What needs to be done: Would you please repeat all of the data exactly, omitting the pictures?

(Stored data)
((
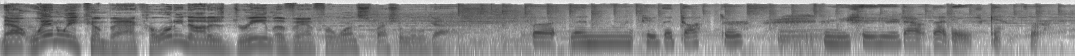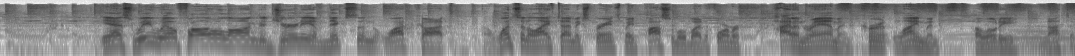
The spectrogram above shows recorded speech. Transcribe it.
Now, when we come back, Haloti Ngata's dream event for one special little guy. But then we went to the doctor and we figured out that it was cancer. Yes, we will follow along the journey of Nixon Whatcott, a once in a lifetime experience made possible by the former Highland Ram and current lineman Haloti Ngata.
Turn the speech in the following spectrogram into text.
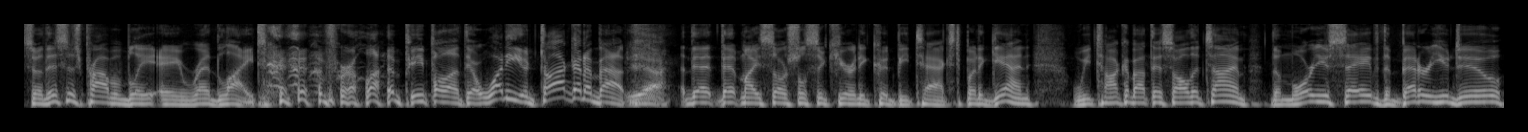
So this is probably a red light for a lot of people out there. What are you talking about? Yeah. That that my social security could be taxed. But again, we talk about this all the time. The more you save, the better you do,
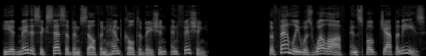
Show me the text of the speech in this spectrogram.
he had made a success of himself in hemp cultivation and fishing. The family was well off and spoke Japanese.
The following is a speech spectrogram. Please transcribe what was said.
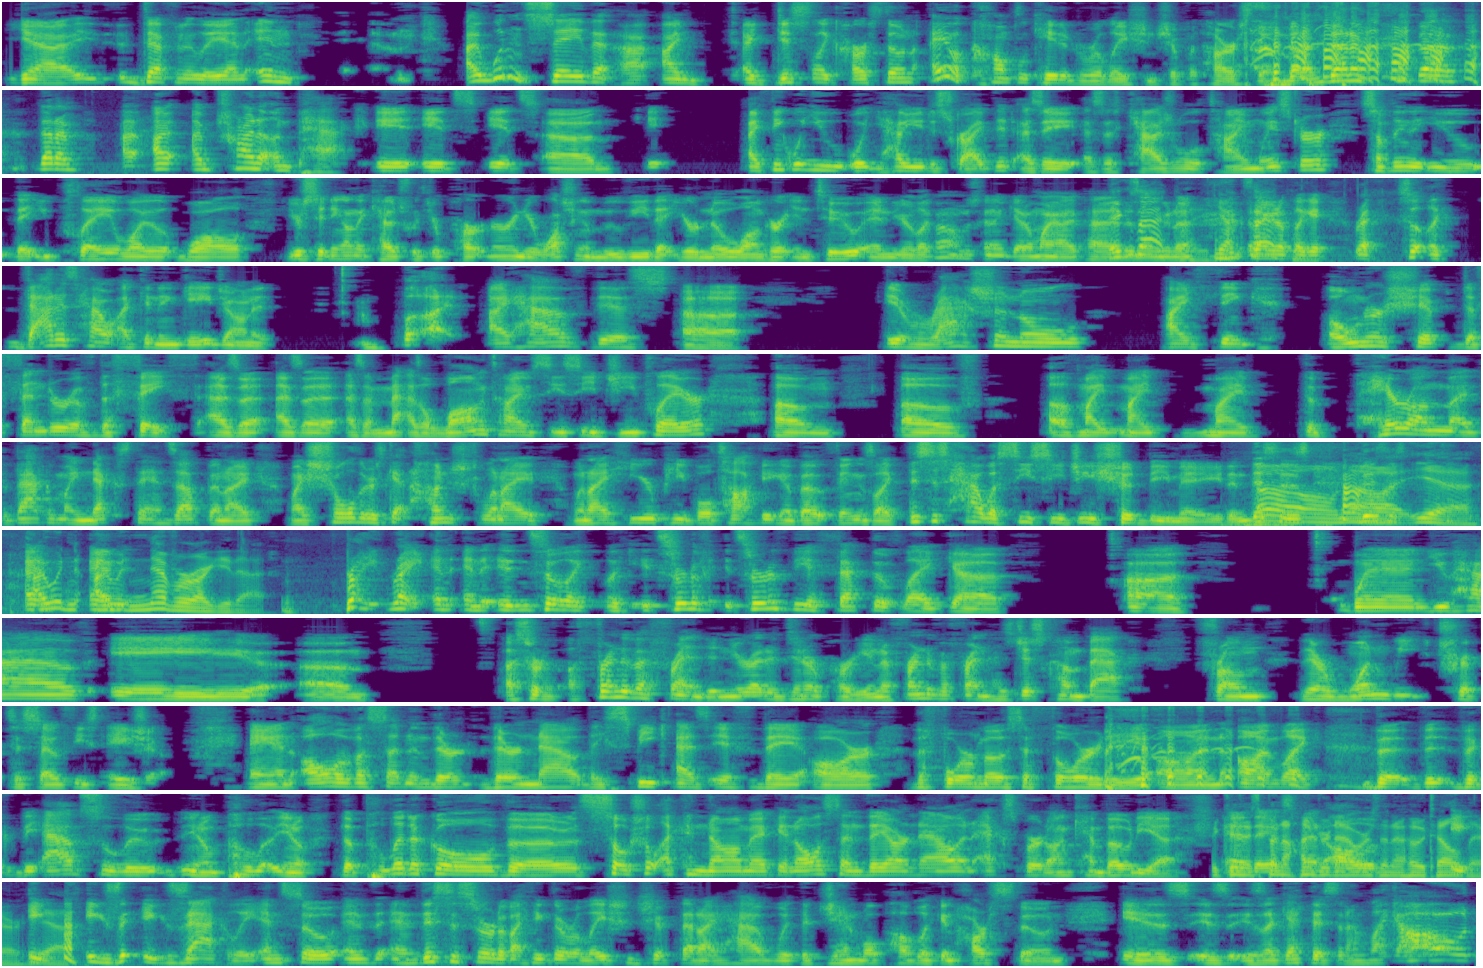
Yeah, definitely, and and I wouldn't say that I, I'm I dislike Hearthstone. I have a complicated relationship with Hearthstone that I'm that I'm that I'm, that I'm I, am trying to unpack. It, it's it's um I think what you what how you described it as a as a casual time waster, something that you that you play while while you're sitting on the couch with your partner and you're watching a movie that you're no longer into, and you're like, oh, I'm just gonna get on my iPad exactly. and I'm gonna, yeah, exactly. I'm gonna play it. Right. So like that is how I can engage on it, but I have this uh irrational, I think, ownership defender of the faith as a as a as a as a longtime CCG player um, of of my my my the hair on my the back of my neck stands up and I my shoulders get hunched when I when I hear people talking about things like this is how a CCG should be made and this oh, is no, this is, yeah. And, I would I would never argue that Right, right, and and and so like like it's sort of it's sort of the effect of like uh uh when you have a um a sort of a friend of a friend and you're at a dinner party and a friend of a friend has just come back from their one week trip to Southeast Asia. And all of a sudden they're they're now they speak as if they are the foremost authority on on like the, the the the absolute you know pol- you know the political the social economic and all of a sudden they are now an expert on Cambodia. Because they spent hundred hours of, in a hotel it, there. it, yeah. ex- exactly. And so and and this is sort of I think the relationship that I have with the general public in Hearthstone is is is I get this and I'm like oh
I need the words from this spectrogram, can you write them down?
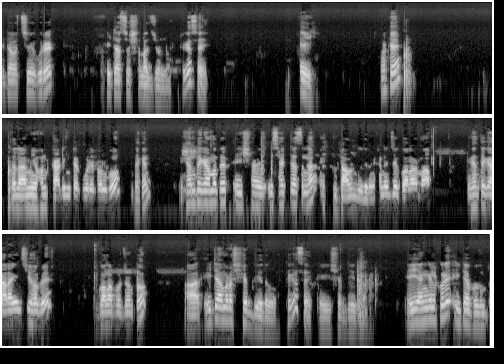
এটা হচ্ছে একুরেট এটা হচ্ছে সেলার জন্য, ঠিক আছে? এই, ওকে? তাহলে আমি এখন কাটিংটা করে ফেলব, দেখেন। এখান থেকে আমাদের এই এই সাইডটা আছে না, একটু ডাউন দিয়ে দেবেন। এখানে যে গলার মাপ, এখান থেকে আড়াই ইঞ্চি হবে গলা পর্যন্ত। আর এইটা আমরা শেপ দিয়ে দেবো, ঠিক আছে? এই শেপ দিয়ে দিলাম। এই অ্যাঙ্গেল করে এইটা পর্যন্ত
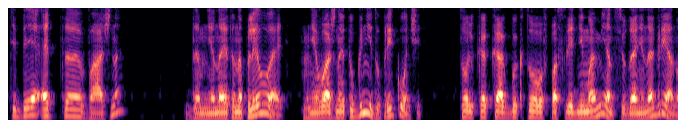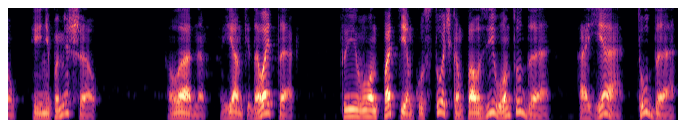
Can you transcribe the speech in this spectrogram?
Тебе это важно? Да мне на это наплевать. Мне важно эту гниду прикончить. Только как бы кто в последний момент сюда не нагрянул и не помешал. Ладно, Янки, давай так. Ты вон по тем кусточкам ползи вон туда, а я туда.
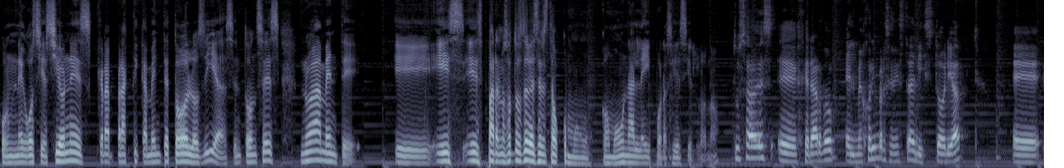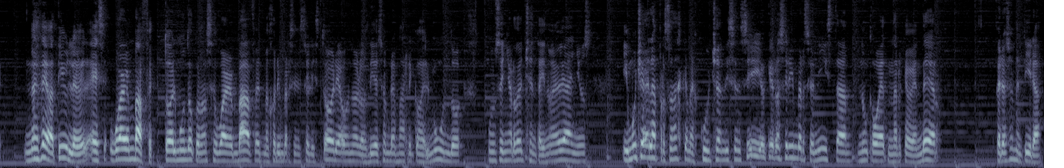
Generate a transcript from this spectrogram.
con negociaciones prácticamente todos los días. Entonces, nuevamente, es, es, para nosotros debe ser esto como, como una ley, por así decirlo, ¿no? Tú sabes, eh, Gerardo, el mejor inversionista de la historia eh, no es debatible, es Warren Buffett. Todo el mundo conoce Warren Buffett, mejor inversionista de la historia, uno de los 10 hombres más ricos del mundo, un señor de 89 años. Y muchas de las personas que me escuchan dicen, sí, yo quiero ser inversionista, nunca voy a tener que vender. Pero eso es mentira.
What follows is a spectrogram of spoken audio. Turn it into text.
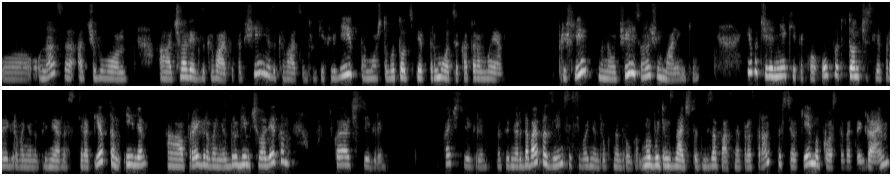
у нас, от чего а, человек закрывается от общения, закрывается от других людей, потому что вот тот спектр эмоций, к которым мы пришли, мы научились, он очень маленький. И вот через некий такой опыт, в том числе проигрывание, например, с терапевтом или а, проигрывание с другим человеком в качестве игры. В качестве игры. Например, давай позлимся сегодня друг на друга. Мы будем знать, что это безопасное пространство, все окей, мы просто в это играем.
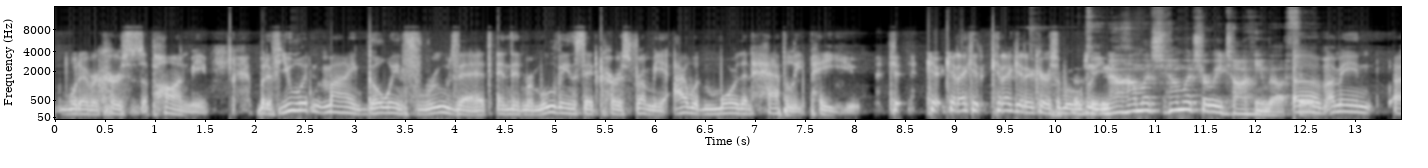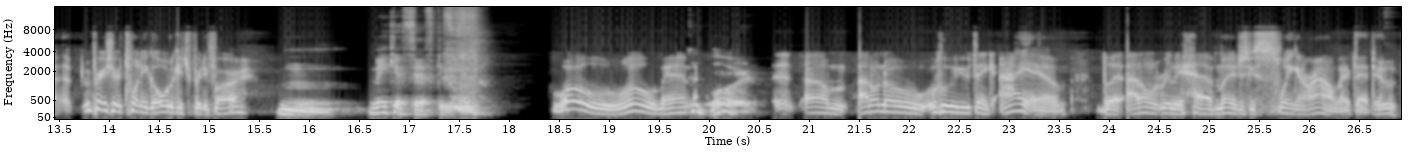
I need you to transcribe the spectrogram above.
whatever curses upon me. But if you wouldn't mind going through that and then removing said curse from me, I would more than happily pay you. Can, can, can I get can I get a curse removal, okay, please? now how much? How much are we talking about? Um, I mean, I'm pretty sure twenty gold will get you pretty far. hmm. Make it fifty. Whoa, whoa, man. Good lord. um, I don't know who you think I am, but I don't really have money to just be swinging around like that, dude.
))
Exercise solution:
The spectrogram above shows recorded speech. Transcribe it.
Now, when we come back, Haloti Ngata's dream event for one special little guy. But then we went to the doctor and we figured out that it was cancer. Yes, we will follow along the journey of Nixon Whatcott, a once in a lifetime experience made possible by the former Highland Ram and current lineman Haloti Ngata.
Turn the speech in the following spectrogram into text.
So this is probably a red light for a lot of people out there. What are you talking about? Yeah. That that my social security could be taxed. But again, we talk about this all the time. The more you save, the better you do,
Show me the text of the speech in this spectrogram.
he had made a success of himself in hemp cultivation and fishing. The family was well off and spoke Japanese.
The following is a speech spectrogram. Please transcribe what was said.
Yeah, definitely, and and I wouldn't say that I, I'm I dislike Hearthstone. I have a complicated relationship with Hearthstone that I'm that I'm that I'm, that I'm I, am trying to unpack. It, it's it's um I think what you what how you described it as a as a casual time waster, something that you that you play while while you're sitting on the couch with your partner and you're watching a movie that you're no longer into, and you're like, oh, I'm just gonna get on my iPad exactly. and I'm gonna, yeah, exactly. I'm gonna play it. Right. So like that is how I can engage on it, but I have this uh irrational, I think, ownership defender of the faith as a as a as a as a longtime CCG player um, of of my my my the hair on my the back of my neck stands up and I my shoulders get hunched when I when I hear people talking about things like this is how a CCG should be made and this oh, is no, this is, yeah. And, I would I would never argue that Right, right, and and and so like like it's sort of it's sort of the effect of like uh uh when you have a um a sort of a friend of a friend and you're at a dinner party and a friend of a friend has just come back from their one week trip to Southeast Asia. And all of a sudden they're they're now they speak as if they are the foremost authority on on like the, the the the absolute you know pol- you know the political the social economic and all of a sudden they are now an expert on Cambodia. Because they spent hundred hours of, in a hotel it, there. it, yeah. ex- exactly. And so and and this is sort of I think the relationship that I have with the general public in Hearthstone is is is I get this and I'm like oh
I need the words from this spectrogram, can you write them down?
এটা হচ্ছে একুরেট এটা হচ্ছে সেলার জন্য, ঠিক আছে? এই, ওকে? তাহলে আমি এখন কাটিংটা করে ফেলব, দেখেন। এখান থেকে আমাদের এই এই সাইডটা আছে না, একটু ডাউন দিয়ে দেবেন। এখানে যে গলার মাপ, এখান থেকে আড়াই ইঞ্চি হবে গলা পর্যন্ত। আর এইটা আমরা শেপ দিয়ে দেবো, ঠিক আছে? এই শেপ দিয়ে দিলাম। এই অ্যাঙ্গেল করে এইটা পর্যন্ত
Can you transcribe the speech in this spectrogram?
Тебе это важно? Да мне на это наплевать. Мне важно эту гниду прикончить. Только как бы кто в последний момент сюда не нагрянул и не помешал. Ладно, Янки, давай так. Ты вон по тем кусточкам ползи вон туда, а я туда.
Generate a transcript from this spectrogram.
con negociaciones prácticamente todos los días. Entonces, nuevamente, es, es, para nosotros debe ser esto como, como una ley, por así decirlo, ¿no? Tú sabes, eh, Gerardo, el mejor inversionista de la historia eh, no es debatible, es Warren Buffett. Todo el mundo conoce Warren Buffett, mejor inversionista de la historia, uno de los 10 hombres más ricos del mundo, un señor de 89 años. Y muchas de las personas que me escuchan dicen, sí, yo quiero ser inversionista, nunca voy a tener que vender. Pero eso es mentira.
What follows is a spectrogram of spoken audio. Turn it into text.
у нас, от чего а, человек закрывается от общения, закрывается от других людей, потому что вот тот спектр эмоций, к которым мы пришли, мы научились, он очень маленький. И вот через некий такой опыт, в том числе проигрывание, например, с терапевтом или а, проигрывание с другим человеком в качестве игры. В качестве игры. Например, давай позлимся сегодня друг на друга. Мы будем знать, что это безопасное пространство, все окей, мы просто в это играем.
I need you to transcribe the spectrogram above.
whatever curses upon me. But if you wouldn't mind going through that and then removing said curse from me, I would more than happily pay you. Can, can, can I get can I get a curse removal, okay, please? now how much? How much are we talking about? Um, I mean, I'm pretty sure twenty gold will get you pretty far. hmm. Make it fifty. Whoa, whoa, man. Good lord. um, I don't know who you think I am, but I don't really have money to just be swinging around like that, dude.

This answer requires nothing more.